Graphics-When it comes to graphics, there isn't much to talk about. It's just a firearm of your choosing on a black background (good choice in my opinion). The guns themselves look like their real life counterpart (there are a few odd looking guns in this app) and you can modify the skins to the pattern (if someone can find out if this is illegal (recoloring your firearm) let me know) of your choosing. There are over 20 patterns for each gun (the classic weapons only have a few) and each one also look like their real life camouflage patterns.Whe
Sound-Each gun does have their own distinct sound, but you'll be hearing this across several firearms, and whether each gun actually sounds like their app counterpart is debatable (in my opinion, not very likely).
"Gameplay"-I put this in quotes because (in case you didn't see it the first time) this is NOT a video game. It is an interactive encyclopedia of firearms. Besides, all you really do is tap (or hold down) the screen and watch the gun of your choosing fire off a round (or the entire magazine). Just hit the reload button to get a fresh magazine (or insert shells) into the chamber, lock the round into the chamber, and fire away. Keep in mind that the first time you use a firearm, there's one extra round in the chamber, and when you reload, the total shots goes to magazine default (i.e if the gun you chose has a seven round magazine firearm, there's actually eight total as one is already in the chamber). There are options to tinker around with, including the option of infinite ammo, horizontal and rotation recoil, shell speed and so on. You can also change the rate of fire (not all guns have this option) from single shot to burst to full auto. Some shotguns have either single shot to pump action (applies to specific shotguns). The real icing on the cake is being able to look up where each gun was made, and a more detailed history section (thanks to Wikipedia).
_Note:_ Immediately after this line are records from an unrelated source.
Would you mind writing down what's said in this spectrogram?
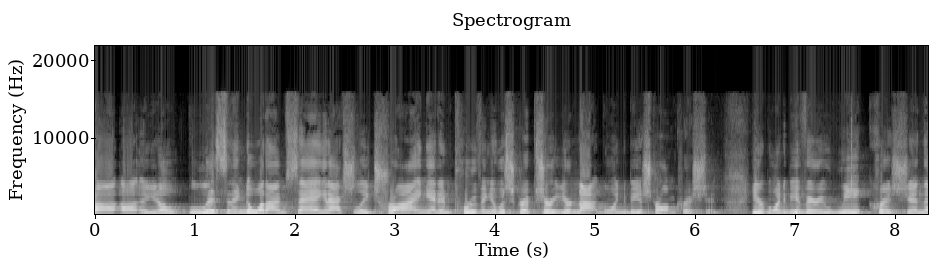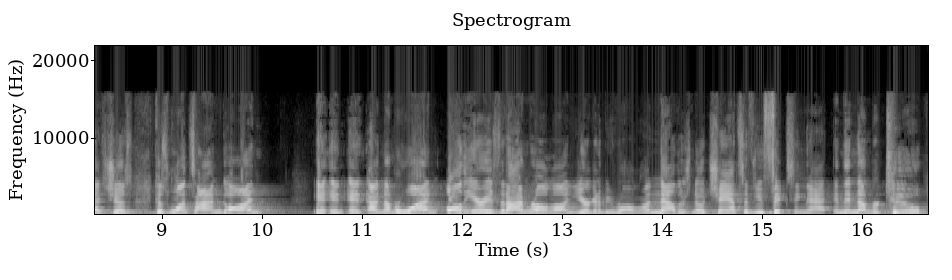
uh, uh, you know, listening to what I'm saying and actually trying it and proving it with Scripture, you're not going to be a strong Christian. You're going to be a very weak Christian that's just, because once I'm gone, and, and, and uh, number one, all the areas that I'm wrong on, you're going to be wrong on. Now there's no chance of you fixing that. And then number two,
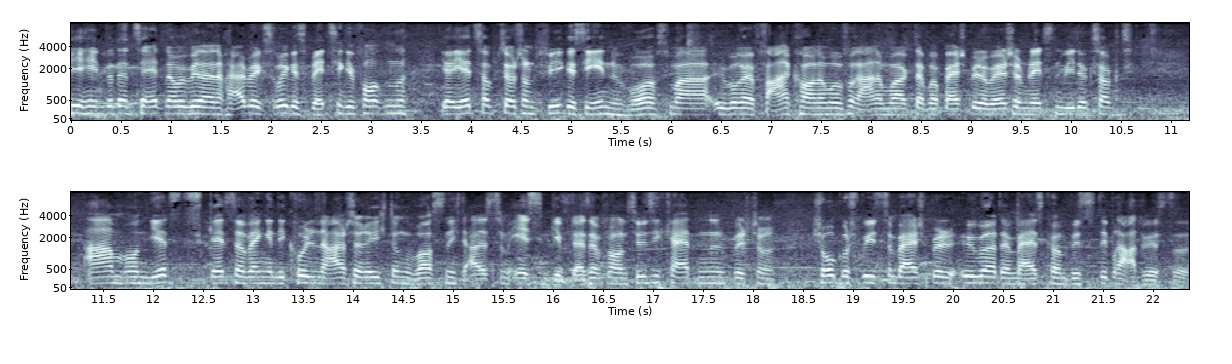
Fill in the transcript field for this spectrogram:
Hier hinter den Zeiten habe ich wieder ein halbwegs ruhiges Plätzchen gefunden. Ja, jetzt habt ihr ja schon viel gesehen, was man überall fahren kann am Uferanermarkt. Ein paar Beispiele habe ich schon im letzten Video gesagt. Um, und jetzt geht es noch ein wenig in die kulinarische Richtung, was nicht alles zum Essen gibt. Also von Süßigkeiten bis zum Schokospieß zum Beispiel über den Maiskorn bis die Bratwürste.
Content-When you first download the app, you get about 20 guns to interact with, and if you want more, you'll have to buy coins and purchase the gun of your choice with coins. To me, I find that extremely pointless. Why not just use the Google dollars (or iTunes dollars) and buy the guns that way? Ironically, each gun isn't that expensive so I guess it balances out. I also find it senseless for people to download specific apps in order to get coins (you'll also get 10 coins each time (once a day) you use iGun Pro). Each Saturday also brings out a new firearm to purchase (unless you bought the All Guns unlocked deal, which I did and I get each gun for free). As of now, there are over 250 guns and more on the way.
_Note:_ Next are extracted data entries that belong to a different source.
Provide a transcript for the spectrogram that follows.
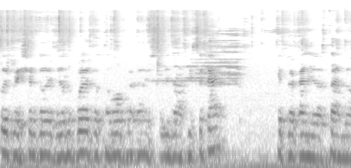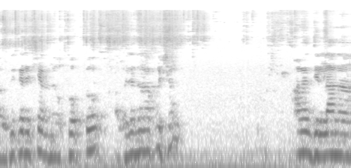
કોઈ પેશન્ટોને જરૂર પડે તો તમામ પ્રકારની સુવિધા આપી શકાય. એ પ્રકારની વ્યવસ્થા અમે ઊભી કરી છે. અમને ખૂબ ખૂબ અભિનંદન આપું છું. આણંદ જિલ્લાના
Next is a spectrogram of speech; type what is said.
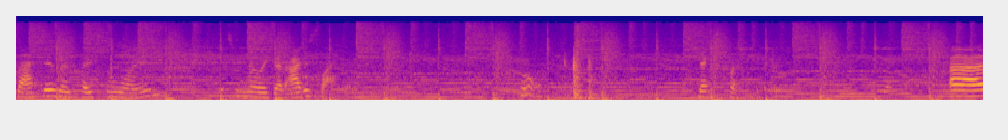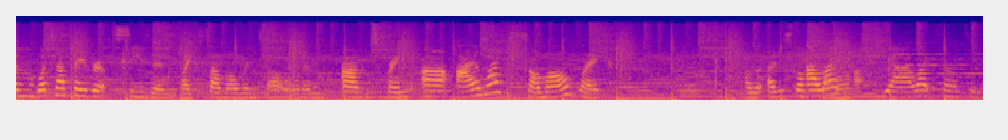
Slackers and Post Malone. It's really good. I just like it. Cool. Next question. Um, what's our favorite season? Like summer, winter, autumn, um, spring. Uh, I like summer. Like, I, I just love I summer. like, yeah, I like summer too.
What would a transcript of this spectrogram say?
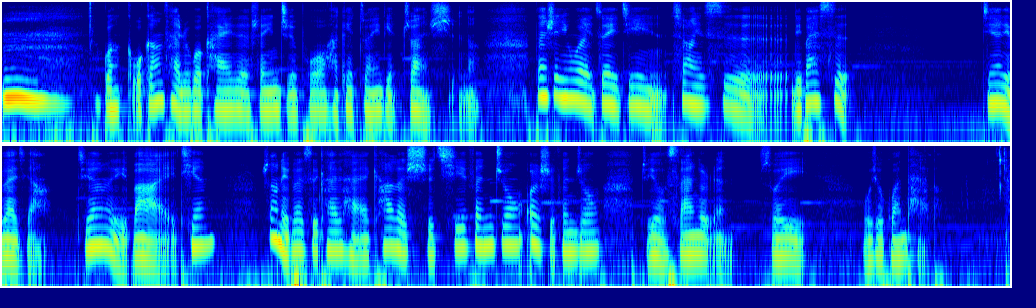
嗯，我我刚才如果开的声音直播，还可以赚一点钻石呢。但是因为最近上一次礼拜四，今天礼拜几啊？今天礼拜天，上礼拜四开台开了十七分钟，二十分钟只有三个人，所以我就关台了。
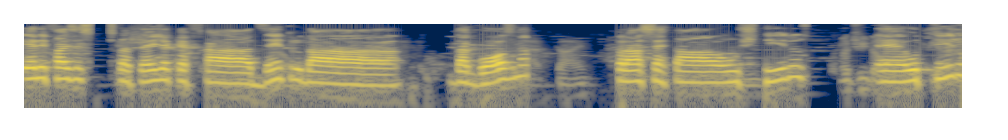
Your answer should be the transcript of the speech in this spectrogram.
ele faz essa estratégia que é ficar dentro da, da gosma para acertar os tiros. É, o tiro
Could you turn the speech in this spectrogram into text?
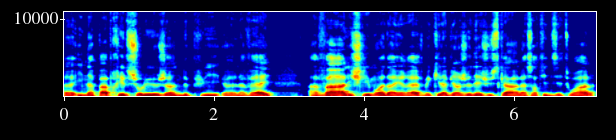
euh, il n'a pas pris sur lui le jeûne depuis euh, la veille. Ava lishlimo adaerev, mais qu'il a bien jeûné jusqu'à la sortie des étoiles.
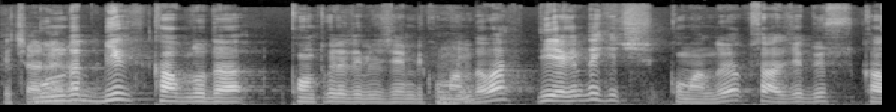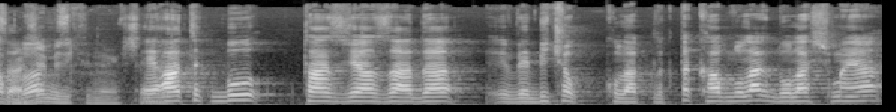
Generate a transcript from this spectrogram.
geçerli. Bunda herhalde. bir kabloda kontrol edebileceğin bir kumanda var. Diğerinde hiç kumanda yok. Sadece düz kablo. sadece müzik dinlemek için. E, artık bu tarz cihazlarda e, ve birçok kulaklıkta kablolar dolaşmaya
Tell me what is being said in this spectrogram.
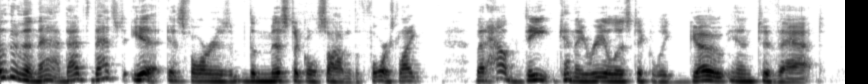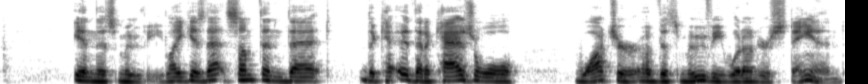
other than that, that's that's it as far as the mystical side of the force. Like, but how deep can they realistically go into that in this movie? Like, is that something that the that a casual watcher of this movie would understand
Overall-If you're the gun enthusiast or someone who wants to know more about firearms, then I'd recommend this app. If you're the Call of Duty or Battlefield gamer, I wouldn't recommend this app because playing either of these games does NOT make you a gun expert. I have actually used real firearms before and I have always had an interest in them (not to mention I've actually taken a firearms safety course). On a scale of 1 to 5, I give this a 4 out of 5. The only thing that remains is to squash a few present bugs and this app is good to go.
Ken Kriho is a videographer, producer and director. He has a YouTube and Twitch channel (links at homepage). Ken is also a graduate with a degree in Art from UWEC.